  • Review the list of emergency conditions that trigger an evacuation

Tents are not safe shelters in emergency situations. Refer to the hazards and risks associated with temporary structures above.

  • You need an emergency evacuation location

Tents will need to be evacuated during emergencies. Having a predetermined evacuation location will ensure that it is available if needed and will eliminate delays in getting guests to safety. Evacuation could be to a permanent building, vehicles, an open area away from the tent, or to locations recommended by the National Weather Service or Emergency Alert System. Of utmost importance is that the tent should never be used as a shelter in an emergency.

  • Determine how guests will get to the evacuation location

This includes the route to take and the mode of transportation (travel by foot or car). Consider preparing a sketch of the event site.

  • Plan ahead for backup methods of communication

In times of emergencies, there may be no electrical power and cellphone signals may be interrupted. To ensure there is a way to communicate with appropriate emergency service personnel and others, customers should think about a communication contingency plan.

  • Make a preliminary announcement regarding a possible evacuation

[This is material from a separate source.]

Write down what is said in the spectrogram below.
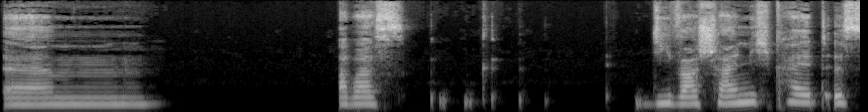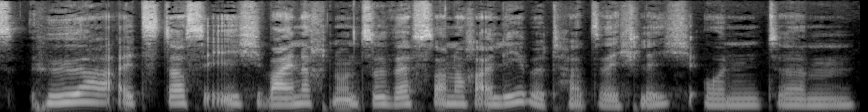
Ähm, aber es die Wahrscheinlichkeit ist höher, als dass ich Weihnachten und Silvester noch erlebe tatsächlich. Und ähm,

Communication during large or public events is challenging even without an emergency. Therefore, it may be prudent to prepare the attendees before an emergency to facilitate an orderly and safe evacuation if the need arises. Also, if forecasts indicate a possible need to evacuate, the announcement will prepare occupants and accelerate the evacuation. During the event announcement, based on weather forecasts and other circumstances, you may wish to educate participants on how to identify the point person(s), the location of exits, and the emergency evacuation location.

  • Monitor the weather

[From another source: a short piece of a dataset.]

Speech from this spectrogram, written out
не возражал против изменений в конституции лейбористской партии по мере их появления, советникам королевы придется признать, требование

Weather conditions can change quickly, becoming dangerous in a short time. It is best to have a designated person monitor the weather so that the point person can alert guests of an impending emergency and initiate an evacuation, if necessary before an accident occurs.

  • Monitor the tent structure after installation

The rental company may not have a representative on site after installation is complete. Various conditions (e.g., rain, vehicles hitting poles, etc.) may alter the installation, which, in turn, affects the tent’s stability.

  • Contact the rental company before returning to the tent

When the emergency is over, can you go back to the tent? Contact us before returning to the tent. The tent’s stability may have been compromised during the emergency situation and the rental company can advise you of the proper next steps. Continue to monitor the weather and be alert for other emergencies during the event.

  • Implement your evacuation plan for any of the following conditions:

  1. A severe weather alert is posted by the National Weather Service
  2. Dark clouds are approaching. Lightning strikes within one mile (less than a five-second count between lightning and thunder)
  3. Hail or sleet falls
  4. Twigs break from trees or large trees sway
  5. Any of the tent anchoring devices fail or the tent begins to move (e.g., tent poles wobble, ropes snap, tent top rips or tears, etc.)
  6. Rain falls so hard it runs off tent walls in sheets
  7. Water is running through the tent or surrounding area
  8. Snow or ice is accumulating
  9. An explosion, excessive heat, smoke, or fire is in the vicinity of the event.
  10. There is ground movement of any kind.

Other conditions exist as previously determined in developing your emergency plan.

  • Call for help after an evacuation

Even if the tent appears intact, it may not be safe to return. If stakes or augers have pulled out of the ground, tent weights have moved, or there are loose poles, ropes, or straps, contact the rental company so that the tent may be re-secured before resuming the event. Again – this is just a general guideline with passages from the American Rental Association Statement of Best Practices of Emergency Evacuation Planning for Tented Events -2013